- Exercise and Sport Science: Understand the impact that physical activity has on the biological, psychological and social parameters of human life.
- Medical Radiation Science: Diagnose and/or treat injury and illness through high quality medical images and radiation.
- Nutrition: Evaluate and communicate awareness of nutrition and food quality as determinants of human wellbeing.
- Occupational Therapy: Work with people to achieve their goals and optimise their lifestyle by managing constraints caused by injury or illness, including age-related or developmental limitations.
- Pharmacy: Understand biological, chemical and pharmaceutical sciences, to develop the skills needed for ethical pharmacy practice.
- Physiotherapy: Assess, treat and prevent human movement disorders and injuries.
- Podiatry: Diagnose and treat disorders of the foot and lower limb.
- Public Health: Play a role in the health sector and specialise in areas such as environmental health, health promotion, health policies etc.
- Speech Pathology: Work with children and/or adults in evaluating and treating communication and swallowing needs.
Many universities offer double degrees, combining two discipline areas, such as human movement and nutrition, that allow students to combine multiple interests and enter a variety of professions upon graduation.

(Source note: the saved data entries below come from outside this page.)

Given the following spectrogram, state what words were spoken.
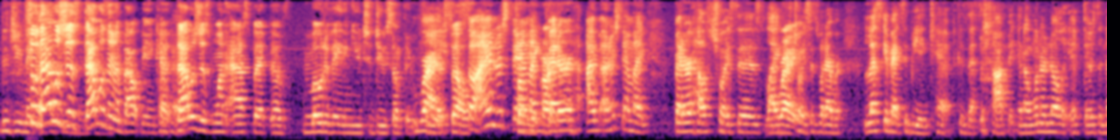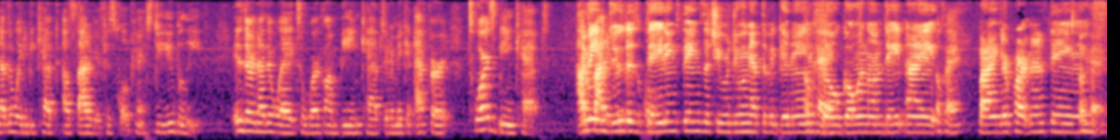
Did you make So that was just that wasn't about being kept. Okay. That was just one aspect of motivating you to do something for right. yourself. So I understand like better. I understand like better health choices, life Right. choices, whatever. Let's get back to being kept because that's the topic, and I want to know if there's another way to be kept outside of your physical appearance. Do you believe? Is there another way to work on being kept or to make an effort towards being kept? I mean, do the physical? dating things that you were doing at the beginning. Okay. So going on date night, Okay. buying your partner things. Okay.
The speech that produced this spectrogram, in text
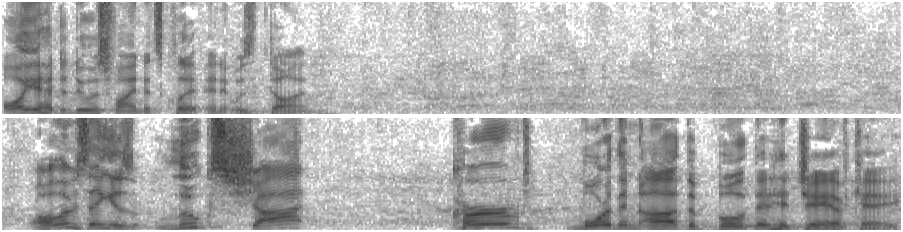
all you had to do was find its clip and it was done. All I'm saying is Luke's shot curved more than uh, the bullet that hit JFK.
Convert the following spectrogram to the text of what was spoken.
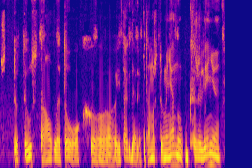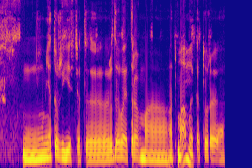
что ты устал, это ок, э, и так далее. Потому что у меня, ну, к сожалению, у меня тоже есть эта родовая травма от мамы, которая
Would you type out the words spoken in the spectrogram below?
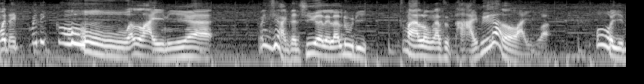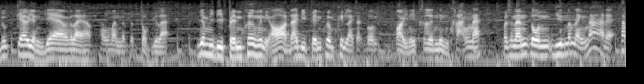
ไม่ได้ไม่ได้โก้อะไรเนี่ย ไม่อยากจะเชื่อเลยแล้วดูดิ มาลงอันสุดท้ายเพื่ออะไรวะ โอ้ยลูกแก้วอย่างแย่ไม่เป็นไรครับทั้งมันจะจบอยู่แล้ว ยังมีดีเฟนส์เพิ่มขึ้นอีกอ๋อได้ดีเฟนส์เพิ่มขึ้นหลังจากโดนต่อยในเทิร์นหนึ่งครั้งนะ เพราะฉะนั้นโดนยืนตำแหน่งหน้าเนี่ยถ้า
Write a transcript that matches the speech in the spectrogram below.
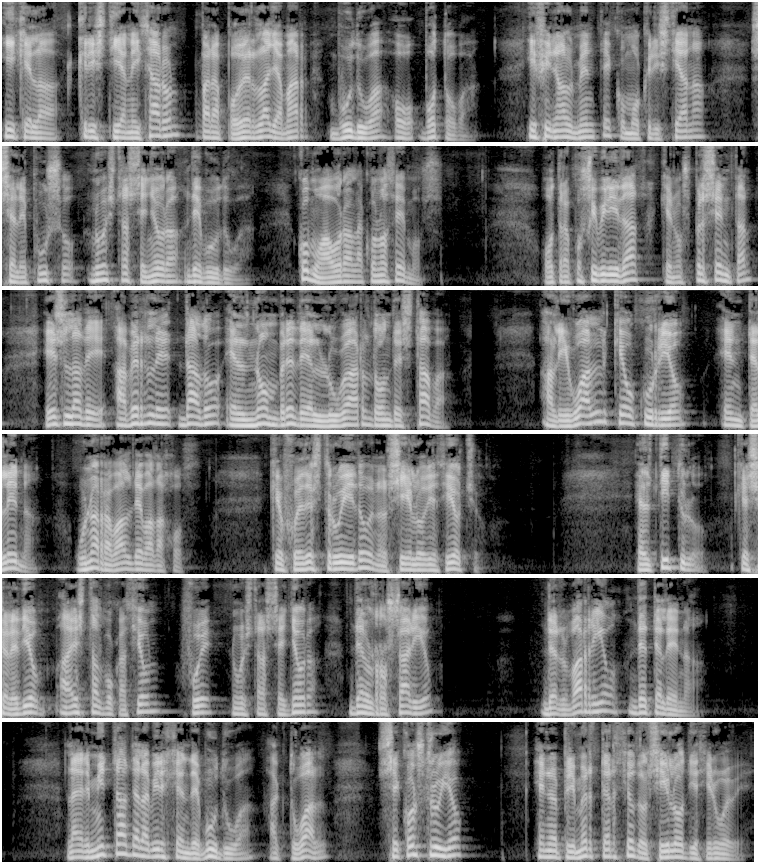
y que la cristianizaron para poderla llamar Budua o Bótova, y finalmente, como cristiana, se le puso Nuestra Señora de Budua, como ahora la conocemos. Otra posibilidad que nos presentan es la de haberle dado el nombre del lugar donde estaba, al igual que ocurrió en Telena, un arrabal de Badajoz, que fue destruido en el siglo XVIII. El título que se le dio a esta advocación fue Nuestra Señora del Rosario del barrio de Telena. La ermita de la Virgen de Budua actual se construyó en el primer tercio del siglo XIX.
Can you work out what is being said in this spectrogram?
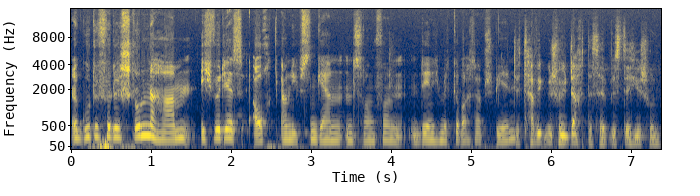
eine gute Viertelstunde haben, ich würde jetzt auch am liebsten gerne einen Song von den ich mitgebracht habe spielen. Das habe ich mir schon gedacht, deshalb ist der hier schon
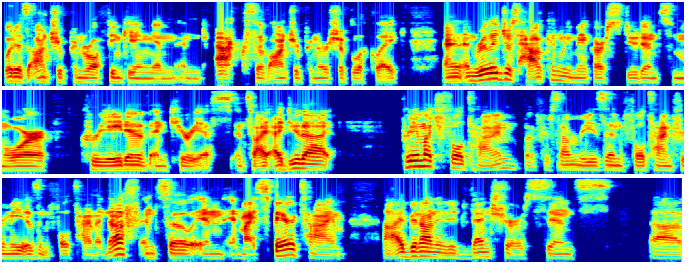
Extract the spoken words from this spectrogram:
What does entrepreneurial thinking and, and acts of entrepreneurship look like? And, and really just how can we make our students more creative and curious? And so I, I do that pretty much full time, but for some reason, full time for me isn't full time enough. And so, in in my spare time, uh, I've been on an adventure since uh,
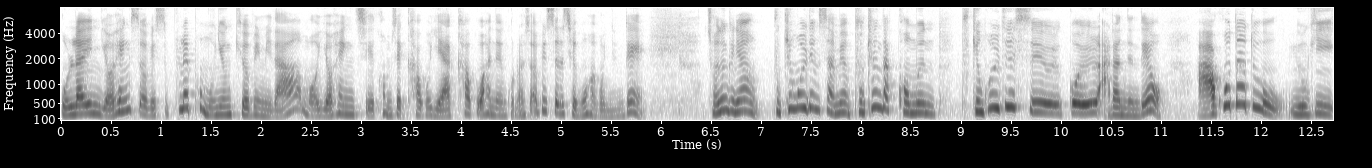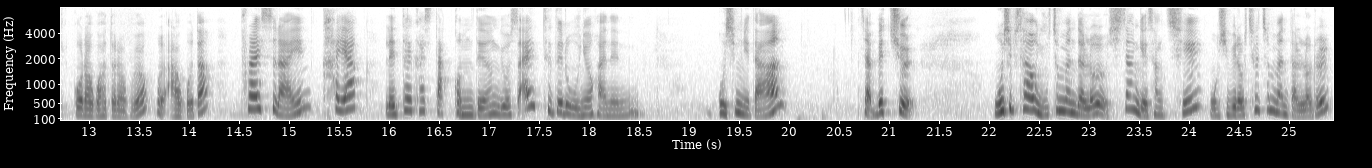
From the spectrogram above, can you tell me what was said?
온라인 여행 서비스 플랫폼 운영 기업입니다. 뭐 여행지 검색하고 예약하고 하는 그런 서비스를 제공하고 있는데 저는 그냥 부킹홀딩스 하면 부킹닷컴은 부킹홀딩스일 걸 알았는데요. 아고다도 여기 거라고 하더라고요. 아고다, 프라이스라인, 카약, 렌탈카스닷컴 등 요 사이트들을 운영하는 곳입니다. 자, 매출 54억 6천만 달러 시장 예상치 51억 7천만 달러를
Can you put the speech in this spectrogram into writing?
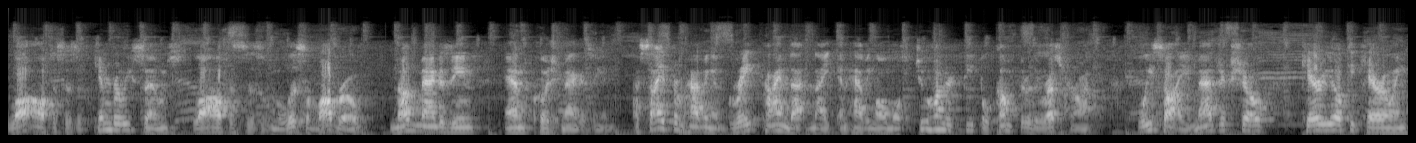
law offices of Kimberly Sims, law offices of Melissa Bobrow, Nug Magazine, and Kush Magazine. Aside from having a great time that night and having almost 200 people come through the restaurant, we saw a magic show, karaoke caroling,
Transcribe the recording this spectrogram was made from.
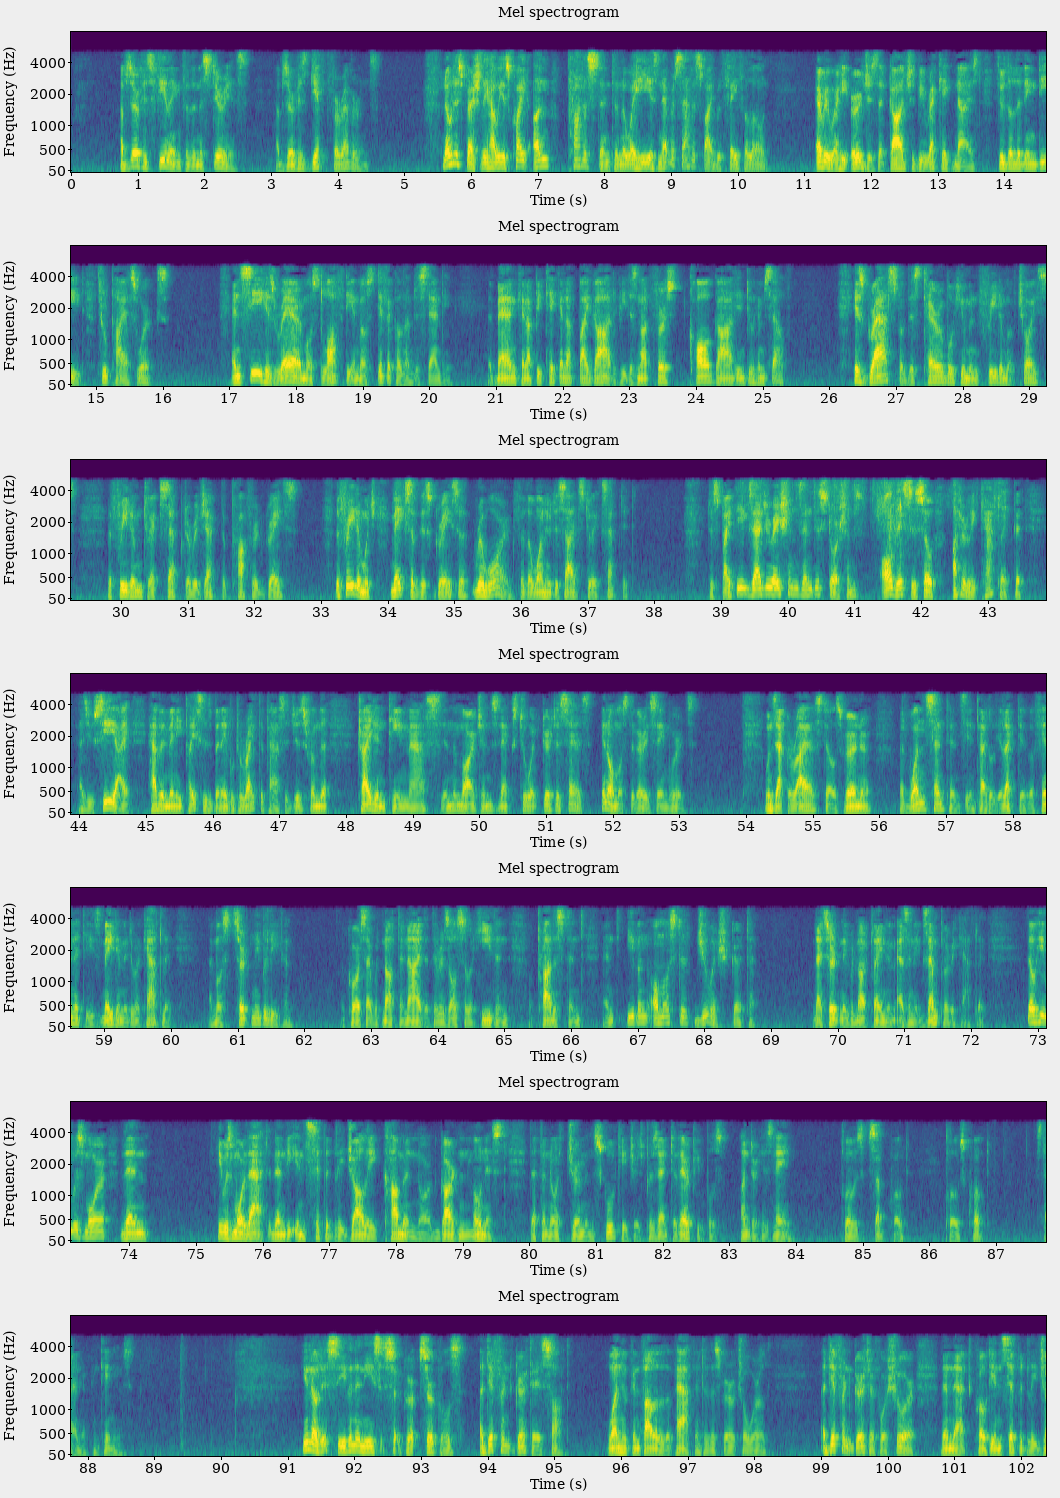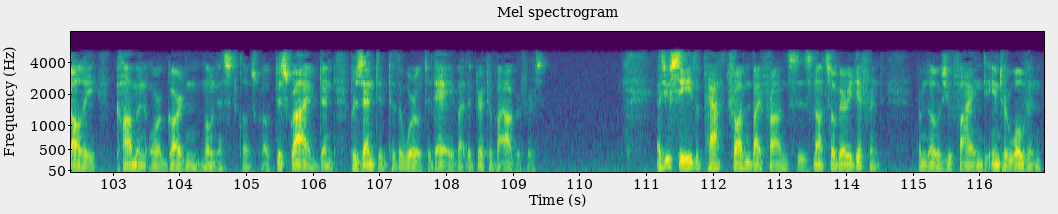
Observe his feeling for the mysterious. Observe his gift for reverence. Note especially how he is quite unprotestant in the way he is never satisfied with faith alone. Everywhere he urges that God should be recognized through the living deed, through pious works. And see his rare, most lofty, and most difficult understanding that man cannot be taken up by God if he does not first call God into himself. His grasp of this terrible human freedom of choice, the freedom to accept or reject the proffered grace, the freedom which makes of this grace a reward for the one who decides to accept it. Despite the exaggerations and distortions, all this is so utterly Catholic that, as you see, I have in many places been able to write the passages from the Tridentine Mass in the margins next to what Goethe says, in almost the very same words. When Zacharias tells Werner that one sentence entitled Elective Affinities made him into a Catholic, I most certainly believe him. Of course, I would not deny that there is also a heathen, a Protestant, and even almost a Jewish Goethe. And I certainly would not claim him as an exemplary Catholic, though he was more than he was more that than the insipidly jolly common or garden monist that the North German schoolteachers present to their pupils under his name. Close subquote. Close quote. Steiner continues. You notice, even in these circles, a different Goethe is sought, one who can follow the path into the spiritual world. A different Goethe, for sure, than that, quote, insipidly jolly common or garden monist, quote, described and presented to the world today by the Goethe biographers. As you see, the path trodden by Franz is not so very different from those you find interwoven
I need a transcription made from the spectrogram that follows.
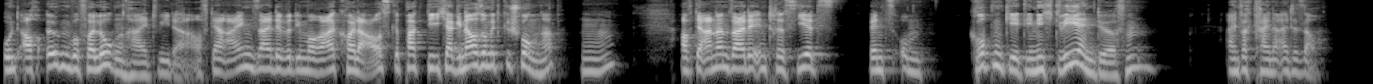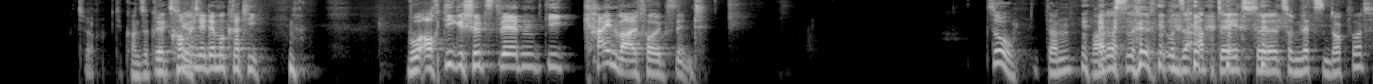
und auch irgendwo Verlogenheit wieder. Auf der einen Seite wird die Moralkeule ausgepackt, die ich ja genauso mitgeschwungen habe. Mhm. Auf der anderen Seite interessiert es, wenn es um Gruppen geht, die nicht wählen dürfen, einfach keine alte Sau. Tja, die Konsequenz. Willkommen in der Demokratie. wo auch die geschützt werden, die kein Wahlvolk sind. So, dann war das äh, unser Update äh, zum letzten Dogpod.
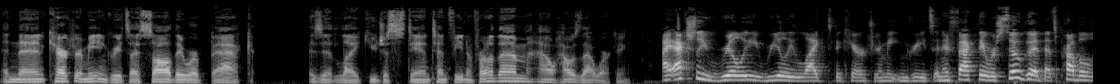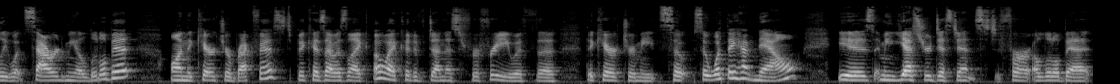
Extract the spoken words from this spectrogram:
And then character meet and greets, I saw they were back. Is it like you just stand 10 feet in front of them? How, how is that working? I actually really, really liked the character meet and greets. And in fact, they were so good, that's probably what soured me a little bit on the character breakfast because I was like, oh, I could have done this for free with the the character meets. So so what they have now is, I mean, yes, you're distanced for a little bit.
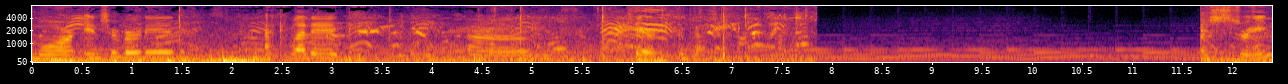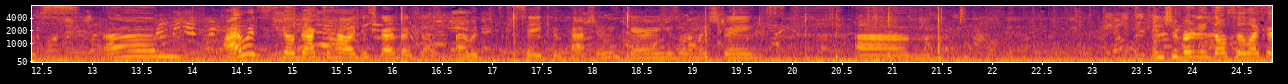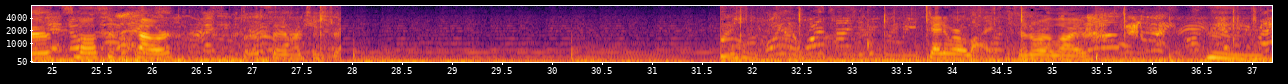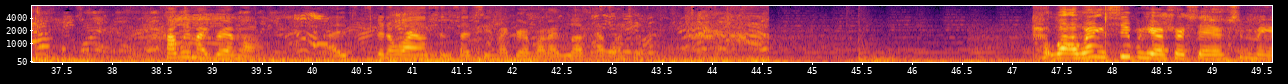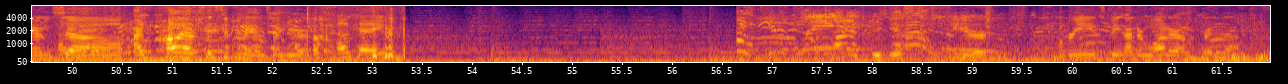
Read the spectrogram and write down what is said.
more introverted, athletic, um, caring, compassionate. Strengths? Um, I would go back to how I described myself. I would say compassion and caring is one of my strengths. Um, introverted is also like a small superpower. But let's say my two strengths. Dead or alive? Dead or alive? Hmm. Probably my grandma. Uh, It's been a while since I've seen my grandma and I'd love to have lunch with her. Well, I'm wearing a superhero shirt today, I'm Superman, so I'd probably have to say Superman's my hero. Okay. My biggest fear. Marines being underwater, I'm afraid of that.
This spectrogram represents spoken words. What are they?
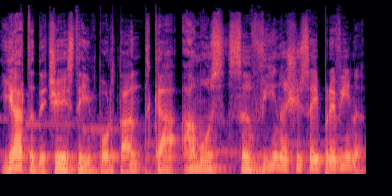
Iată de ce este important ca Amos să vină și să-i prevină.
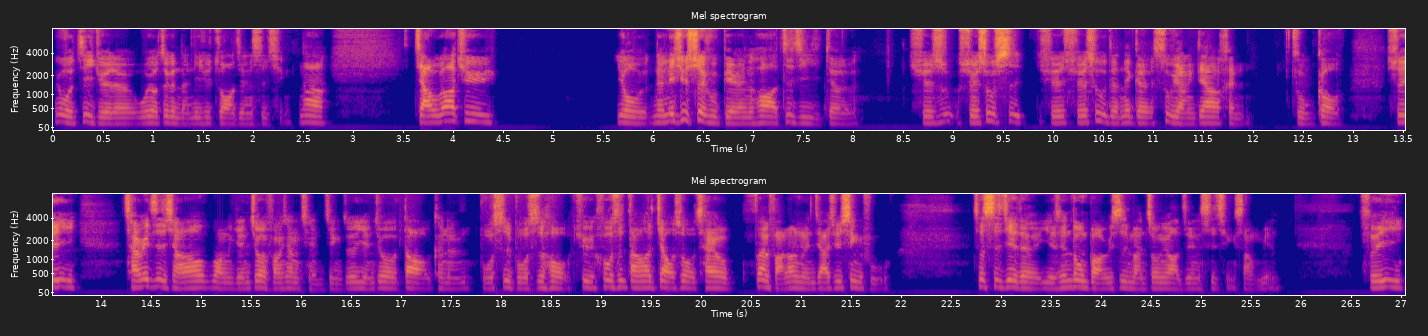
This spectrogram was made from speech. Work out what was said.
因为我自己觉得我有这个能力去做到这件事情。那假如要去有能力去说服别人的话，自己的学术学术是学学术的那个素养一定要很足够，所以才会一直想要往研究的方向前进，就是研究到可能博士、博士后去，或是当到教授，才有办法让人家去信服这世界的野生动物保育是蛮重要的这件事情上面。所以，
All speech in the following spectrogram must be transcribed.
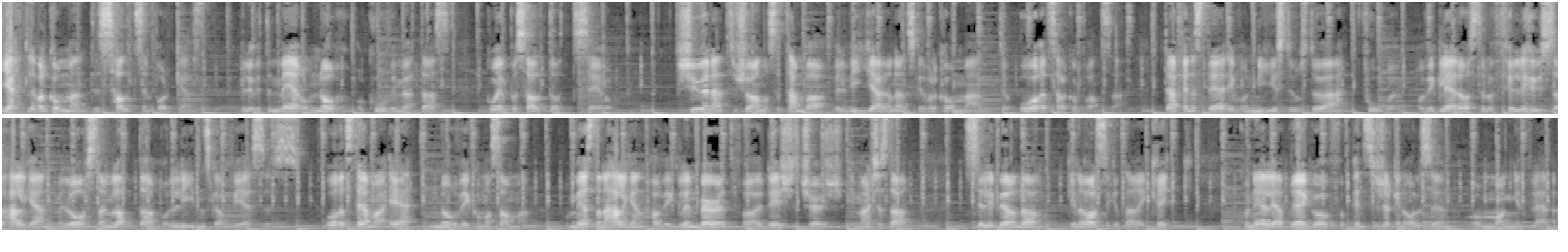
Hjertelig velkommen til Salt sin podkast. Vil du vite mer om når og hvor vi møtes, gå inn på salt.co. 20.-22. september vil vi gjerne ønske deg velkommen til årets salgkonferanse. Den finner sted i vår nye storstue, Forum, og vi gleder oss til å fylle huset og helgen med lovsang, latter og lidenskap for Jesus. Årets tema er 'Når vi kommer sammen'. Og Med oss denne helgen har vi Glenn Barrett fra Audacious Church i Manchester, Silje Bjørndal, generalsekretær i KRIK, Cornelia Brego fra Pinsekirken Ålesund og mange flere.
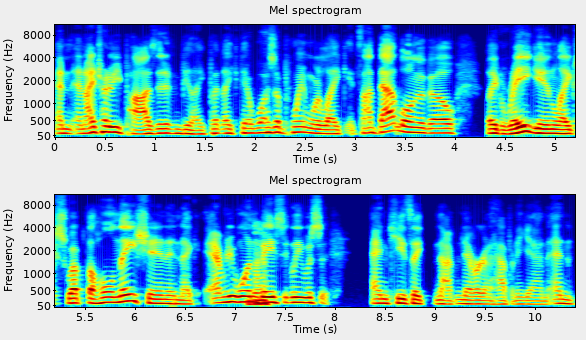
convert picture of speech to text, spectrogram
and and I try to be positive and be like, but like there was a point where like it's not that long ago, like Reagan like swept the whole nation and like everyone Mhm. basically was, and Keith's like not never gonna happen again. And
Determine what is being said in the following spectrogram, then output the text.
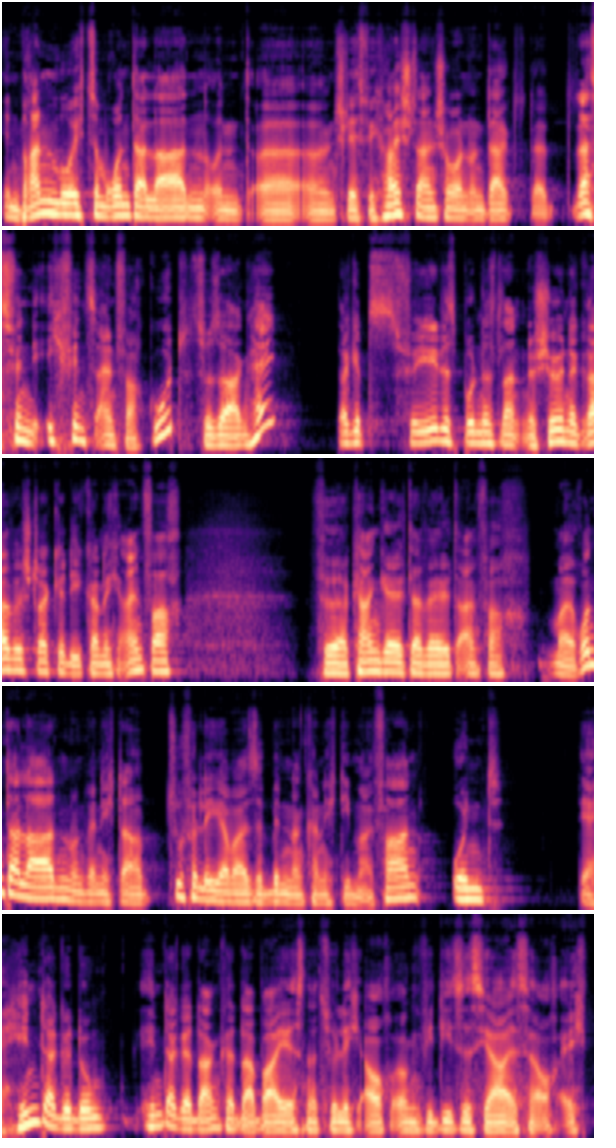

International student fees vary, depending on the demand for the program and reputation of the university. All universities offer dedicated support to international students, including study support and social groups and activities. It is important to work with your agent to determine the best program and university for you, based on your interests, career aspirations and financial situation.
Australian universities comply with the Australian Qualifications Framework and are regulated by the Tertiary Education Quality and Standards Agency. These independent agencies ensure that university qualifications across Australia are nationally recognised and consistent. In addition, TEQSA ensures the protection of the interests of higher education students. All university degrees in Australia must meet AQF and TEQSA standards, and are required to reaccredit their programs every seven years. Australian universities must meet the Education Services for Overseas Students Act 2000, which is regulated by TEQSA. Many health programs must also be accredited by a professional body, to ensure a well-rounded and relevant curriculum.
As research into healthcare and new technology provides new and exciting opportunities, now is the time to study health sciences in Australia; which has produced 15 Nobel Prize laureates and is home to the world famous Commonwealth Scientific and Industrial Research Organisation (CSIRO). The Australian Council of Deans of Health Sciences (ACDHS) sits at the nexus between health and education. With membership from universities across Australia, we are well placed to provide insights on the demands the future health workforce will face. We look forward to welcoming you to Australia soon.
Professor Esther May, Chair, Australian Council of Deans of Health Sciences